S. Korea confirms 'murder' of Kim Jong-Un’s half-brother
Issued on: Modified:
South Korea said on Wednesday it believed the half-brother of North Korean leader Kim Jong Un had been murdered, as Malaysian authorities moved the body to another hospital for an autopsy to identify the cause of death, sources told Reuters.
U.S. government sources told Reuters they believed that Kim Jong Nam, who according to Malaysian police died on Monday on his way to hospital from Kuala Lumpur International Airport, had been murdered, possibly poisoned, by North Korean agents.

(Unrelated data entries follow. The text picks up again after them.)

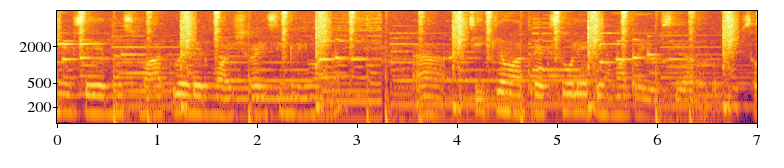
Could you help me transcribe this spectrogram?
യൂസ് ചെയ്യുന്ന സ്മാർട്ട് വേയുടെ ഒരു മോയ്സ്ചറൈസിങ് ക്രീമാണ് ചീക്കിൽ മാത്രമേ എക്സ്ഫോളിയേറ്റ് ചെയ്യാൻ മാത്രമേ യൂസ് ചെയ്യാറുള്ളൂ. So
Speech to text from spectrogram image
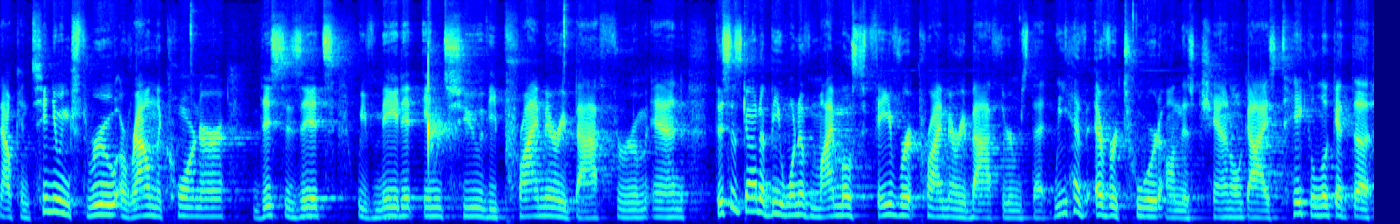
Now continuing through around the corner, this is it. We've made it into the primary bathroom and this has got to be one of my most favorite primary bathrooms that we have ever toured on this channel, guys. Take a look at the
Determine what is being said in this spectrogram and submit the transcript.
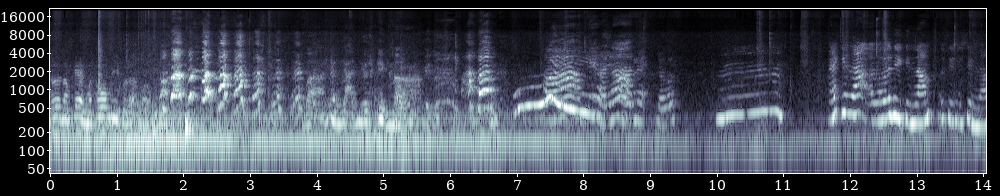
เออน้ำแกงมาโทษมีคนแล้วบ้ายังยัน อยู่เลยเขาที่ไหนอะแหละเดี๋ยวอืมไอ้กินละเออทีกินน้ำไอ้ทีชิมน้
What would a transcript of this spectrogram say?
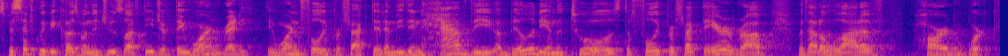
Specifically because when the Jews left Egypt, they weren't ready. They weren't fully perfected, and they didn't have the ability and the tools to fully perfect the Rav without a lot of hard work.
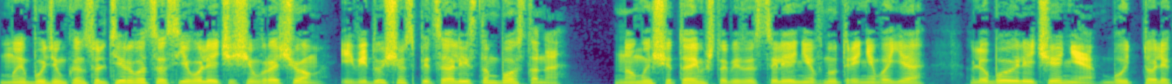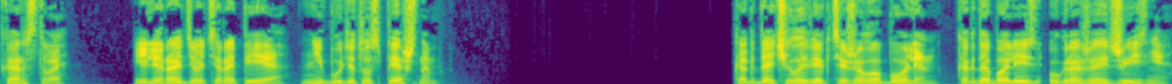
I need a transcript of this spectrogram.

Kim Jong Nam had spoken out publicly against his family's dynastic control of the isolated state and was estranged from the young North Korean leader.
"If the murder of Kim Jong Nam was confirmed to be committed by the North Korean regime, that would clearly depict the brutality and inhumanity of the Kim Jong Un regime," South Korean Prime Minister Hwang Kyo-ahn, the country's acting president, told a security council meeting.
South Korea is acutely sensitive to any sign of potential instability in North Korea, and is still technically in a state of war with its impoverished and nuclear-armed neighbour.
Ticket to Macau
Malaysian police said the dead man, 46, held a passport under the name Kim Chol. Kim Jong Nam was known to spend a significant amount of time outside North Korea, and has been caught in the past using forged travel documents.
Malaysian police official Fadzil Ahmat said on Tuesday the cause of Kim's death was not yet known, and that a post-mortem would be carried out.
Kim had been planning to travel to Macau on Monday when he fell ill at KLIA's low-cost terminal, Fadzil said.
South Korea's intelligence agency said Kim's family was in Macau, South Korea's Yonhap News Agency reported.
Asked during a news briefing if the murder of Kim Jong Nam was confirmed, South Korean Unification Ministry spokesman Jeong Joon-hee said: "Yes, I have said it is confirmed."
South Korea's TV Chosun, a cable-TV network, cited multiple South Korean government sources saying that Kim had been poisoned with a needle by two women believed to be North Korean operatives who fled in a taxi.
Reuters could not independently confirm those details.
The North Korean embassy in Kuala Lumpur would not speak to reporters gathered outside its gate and refused them entry.
A few cars were seen leaving the embassy. South Korea's Unification Ministry urged North Korean defectors in South Korea and abroad to be mindful of their security.